Our process for that is to make a single introduction, we have a particular philosophy at Wealth Holdings where we organise what we believe is the most appropriate introduction. We will have many conversations with both parties, under an NDA of course, so confidential information can be aired and people’s opinions and thoughts taken properly into account. We pursue that introduction until it completes or one party says this process, it’s not right for us. It might be the buyer; it might be the seller. At that point, then we’ll say, okay, where do we go next? That didn’t work for whatever reason, Why and where do we take it? That is the process on how we do it.
When it comes to what we don’t do, I’d argue that this is equally as important. We don’t have multiple conversations or multiple negotiations going on. We just don’t think that’s fair on all the parties. Everyone has invested a lot of time and effort into this trying to get it right and we don’t want to be doing something in the background that’s counter to that conversation. This way it’s fair to everyone and it’s a process which works well for us and everyone involved.
As I said, there’s a lot of research to be done, there’s a lot of time invested into the process. It isn’t just a case that we’ve got a firm that is based in Kent for example, with £50 million AUA, this turnover, this profit, and we email it out to lots of people and say, are you interested in buying it? That’s not how we work at all.
Instead, by getting to know the business, to really understand what they want by way of outcomes and also from our experience and knowledge, we can then go to the market and have a couple of conversations. It’ll only be a couple because we’ll know at that stage. We will then make some suggestions as to people who should potentially be spoken to and get their views on that detail.
Financial advice and planning businesses are all about people – and working with M&A situations is no different. We never forget that. We treat everyone involved, whether buyers or sellers, with the utmost respect and attention to detail that we believe such transactions deserve.
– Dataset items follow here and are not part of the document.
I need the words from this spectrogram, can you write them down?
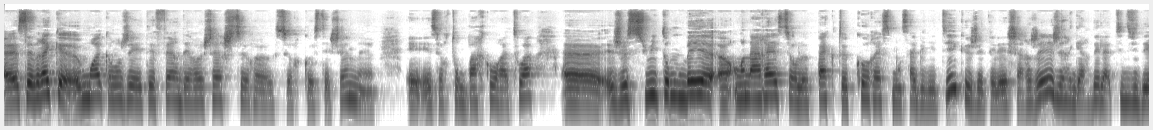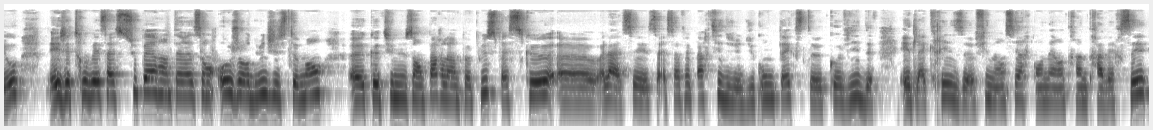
Euh, c'est vrai que moi, quand j'ai été faire des recherches sur euh, sur CoStation euh, et, et, sur ton parcours à toi, je suis tombée en arrêt sur le pacte co-responsability que j'ai téléchargé. J'ai regardé la petite vidéo et j'ai trouvé ça super intéressant aujourd'hui justement que tu nous en parles un peu plus parce que voilà, c'est ça, ça, fait partie du, du contexte Covid et de la crise financière qu'on est en train de traverser.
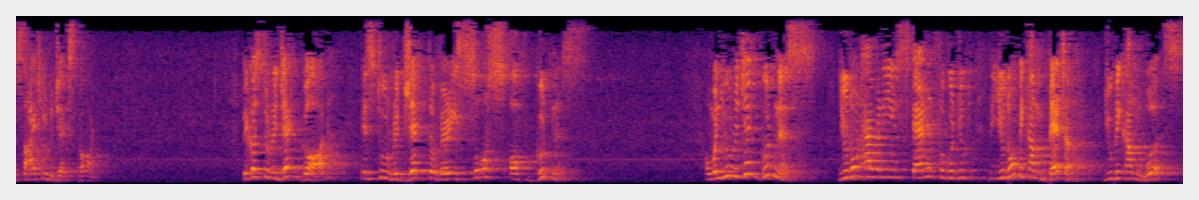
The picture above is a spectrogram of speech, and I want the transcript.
society rejects God. Because to reject God is to reject the very source of goodness. And when you reject goodness, you don't have any standard for good. You, you don't become better, you become worse.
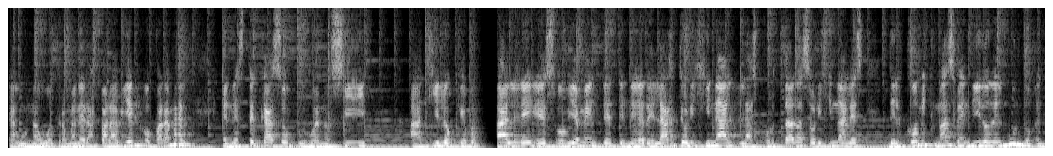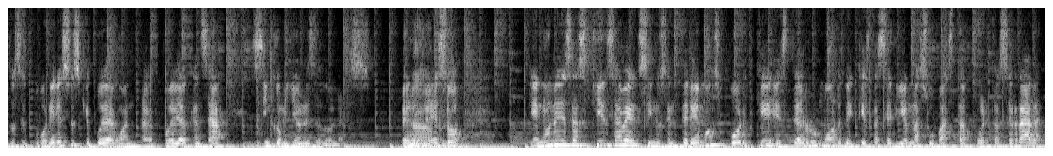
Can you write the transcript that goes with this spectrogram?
de una u otra manera, para bien o para mal. En este caso, pues bueno, sí, aquí lo que vale es obviamente tener el arte original, las portadas originales del cómic más vendido del mundo. Entonces, por eso es que puede, aguantar, puede alcanzar 5 millones de dólares. Pero No, de pues- eso, en una de esas, quién sabe si nos enteremos, porque está el rumor de que esta sería una subasta a puerta cerrada.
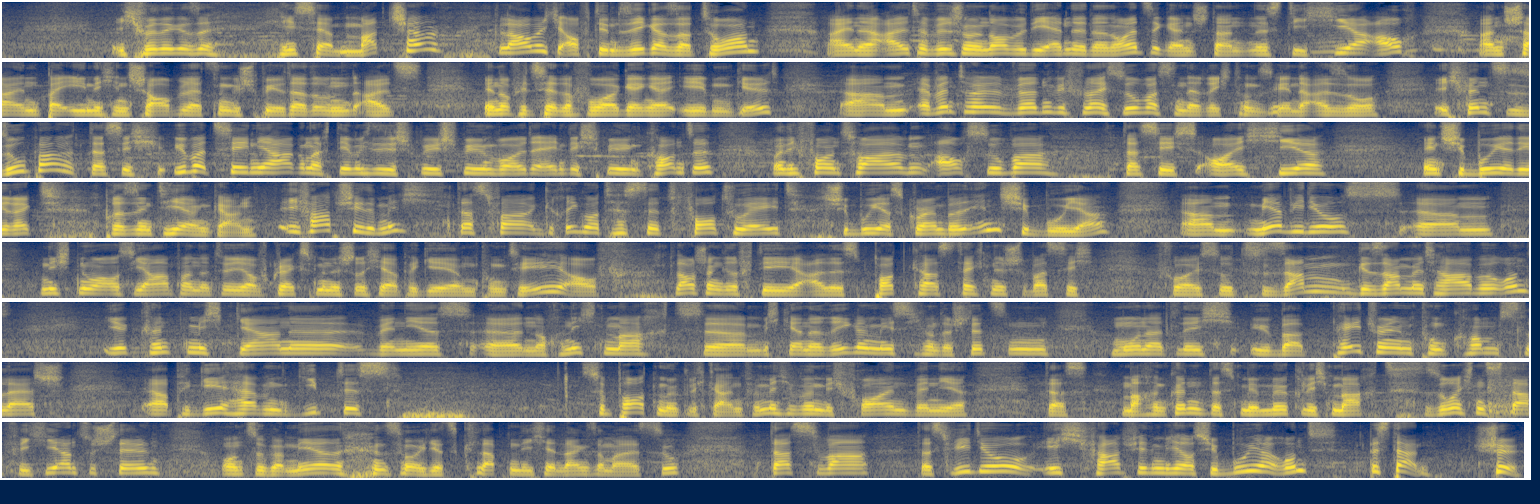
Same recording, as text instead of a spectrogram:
ich würde sagen, hieß ja Matcha, glaube ich, auf dem Sega Saturn. Eine alte Visual Novel, die Ende der 90er entstanden ist, die hier auch anscheinend bei ähnlichen Schauplätzen gespielt hat und als inoffizieller Vorgänger eben gilt. Ähm, eventuell würden wir vielleicht sowas in der Richtung sehen. Also ich finde es super, dass ich über zehn Jahre, nachdem ich dieses Spiel spielen wollte, endlich spielen konnte. Und ich fand es vor allem auch super, dass ich es euch hier in Shibuya direkt präsentieren kann. Ich verabschiede mich. Das war Gregor Testet 428 Shibuya Scramble in Shibuya. Ähm, mehr Videos, ähm, nicht nur aus Japan, natürlich auf gregs-rpg.de, auf plauschangriff.de, alles podcast-technisch, was ich für euch so zusammengesammelt habe. Und ihr könnt mich gerne, wenn ihr es äh, noch nicht macht, äh, mich gerne regelmäßig unterstützen. Monatlich über patreon.com slash rpgheaven gibt es Supportmöglichkeiten. Für mich würde mich freuen, wenn ihr das machen könnt, das mir möglich macht, solchen Stuff wie hier anzustellen und sogar mehr. So, jetzt klappen die hier langsam alles zu. Das war das Video. Ich verabschiede mich aus Shibuya und bis dann. Tschüss.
Coming up next month…
In next month’s edition of IFA Magazine, we bring you part two of the conversation between Brandon and Keith, where they discuss what good outcomes look like for both buyers and sellers of advice firms and also take a look under the bonnet to discover the key considerations that buyers and sellers need to take into account to achieve successful outcomes.
About Keith Brown:
Keith is CEO at Wealth Holdings. He is a performance-driven individual who likes to drive change, working collaboratively as part of a team.
He is an experienced financial services professional, having worked in the sector for almost 30 years as a Planner, Business Owner and Managing Director. Keith has held senior management and board positions including Group Training Director, National Operations Director and Head of Business Development for one of the fastest growing independent wealth management companies in the UK.
He has worked as part of a team to complete over 50 acquisitions and integration projects and has had strategic responsibility for planning and implementation of integration activity and processes.
Keith has displayed a track record of building and leading teams to achieve agreed targets and budgets.
He works with internal and external partners to achieve agreed success through a collaborative approach and pragmatic problem solving, building strong, professional relationships to deliver change management programs and manage complex relationships.